To pick up where we left off last week lets pick up where we left off. During the football season, the NCAA mandates 3 different contact periods for college coaches and prospective student athletes. The first of the two periods work in tandem. Beginning August 1, the Dead Period/ Quite Period is underway. At this time, college coaches may not have face to face contact with athletes or their parents. It also means that college coaches cannot watch players compete UNLESS that student athlete is actually on the college campus for a camp or college visit.

During the high school season, there is another contact period squeezed in September 1 through November 30, 2019

Now, during the season, there is another contact period squeezed in. The exception arrives between the days of September 1 through November 30, 2019. This is the evaluation period. By definition the evaluation period permits college coaches to watch college-bound student-athletes compete, visit their high schools, and write or telephone student-athletes or their parents. However, a college coach may not have face-to-face contact with college-bound student-athletes or their parents off the college’s campus during an evaluation period. 

So, even though coaches can see athletes compete the coaches is not permitted to communicate with the student athlete or their parents. Additionally, coaches are permitted a certain number of evaluation dates depending on the sport.  For example, football coaches are allotted 42 evaluation dates. During those dates, coaches can visit a player once at his or her high school. 

What does this mean for student-athlete seeking to get recruited? First, the primary focus for the athlete should be playing ball. It should go without saying that athletes who are distracted and don’t perform on the field won’t get recruited so limit the distractions and just go play ball.  Second, its important to be patient with the process. The contact periods are designed to slow down the process so that coaches have adequate time to scout prospects. Thirdly, players can, and should, continue reading out to coaches during all contact periods so that they stay on the radar.

Lastly, if your not sure about the ins and outs of the contact period I’m glad to send you free contact period outlines for your sport.. Simply, text “GAMEPLAN” to 480-605-4050 and I’ll send you the sport specific contact period outlines.

3 Tips To Get Noticed at Camps, Combines and Showcases

Are you exhausted from all the camps, combines, showcases and other “recruiting events”? Have you become frustrated by the promise of exposure only for to get minimal reps and very little exposure?

Collegiate recruiting events can be a great way to showcase skill in competition against some of the nation’s top high school talent.
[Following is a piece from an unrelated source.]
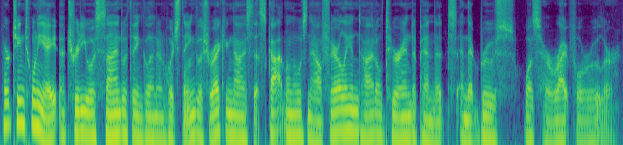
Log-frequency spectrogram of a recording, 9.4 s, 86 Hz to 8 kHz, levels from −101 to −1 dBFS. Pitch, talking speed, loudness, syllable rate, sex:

But they can also become burdensome and ill-effective.

Trying to rely solely on college showcases, camps and combines to get recruited and receive an athletic scholarship is not a very sound strategy by itself.

Photo by Christopher Campbell on Unsplash

However, I have learned from past experience that trying to rely solely on college showcases, camps and combines to get recruited and receive an athletic scholarship is not a very sound strategy by itself. Most college coaches that attend these type of events developed recruiting lists of athletes they plan to watch well before they arrive.

So, if college coaches at the showcase are there to watch some other athlete how do you get their attention? What do you need to do to get noticed while hundreds of other athletes are at the same event trying to do the same thing at the same time as you?

The goal is to get on their recruiting list before the event. So, how do you do this?

So, here are 3 tips you can use to help assure you get some attention at the next camp, combine or showcase.

  1. Email college coaches scheduled to attend the event.
  2. Create a student athlete profile including academic information as well as athletic metrics that you can send to colleges coaches. (A free one is available at bit.ly/2vqZjH9)
  3. Connect with college coaches through social media outlets like Twitter or Instagram.

Again, the goal is to be seen by coaches who want to see you. Following this 3 tips before attending the next camp, combine or showcase are you are sure to get some attention.